9|67|The hypocrite men and hypocrite women are of one another. They advocate evil, and prohibit righteousness, and withhold their hands. They forgot God, so He forgot them. The hypocrites are the sinners

Again, the hands here refers to influence, perhaps in this instance it refers to charity , or withholding charity or help to others.

At the other end of the interpretation spectrum we find those that make conclusions way beyond the apparent meaning (Taweel) without any strong supporting evidence (daleel).  An example, if we had the sentence:

“I was late for work today”

We can assume fairly safely that I was late for my work, but it would be an unsupported claim to say that this was because of the traffic, or that I work as an engineer, or that really the phrase “work” relates to a secret spying mission that I am engaged on. This kind of interpretation clearly leads to false conclusions and is not valid. Some have said, but what is my evidence for this approach? I would simply say this is beyond evidence, this is simply the way of literature and logic, as any evidence that could be read or written would also need to conform to the simple guidance that I have already outlined above.

One can not read the words of the Quran, and then ignore the apparent meaning and substitute a completely different meaning with no supporting evidence, this is effectively denying the Quran. If Allah says “He is One”, and someone says, well actually I think that means He is two, that would make no sense, its removing any logical value of words and sentences. If one does that, then they are not reading the words of God, but just making up their own words and saying that is from God, which is completely unacceptable in Islam.

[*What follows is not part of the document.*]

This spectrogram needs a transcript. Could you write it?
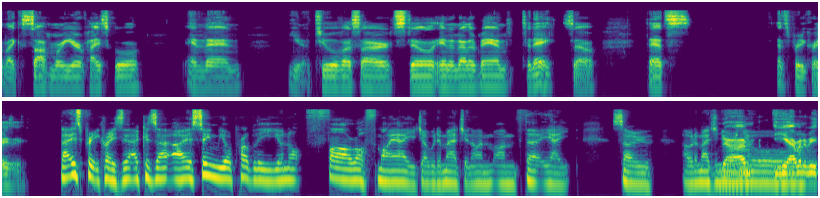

So to conclude, the words of the Quran are not to be taken as individual entities, but they must be seen in the context of the sentence, and in the light of how they are used elsewhere. The apparent meaning of the whole sentence is the only way the correct understanding can be reached, this is the middle way between literalism and assumption, which is the meaning that would be apparent to those at familiar with the Arabic of the time.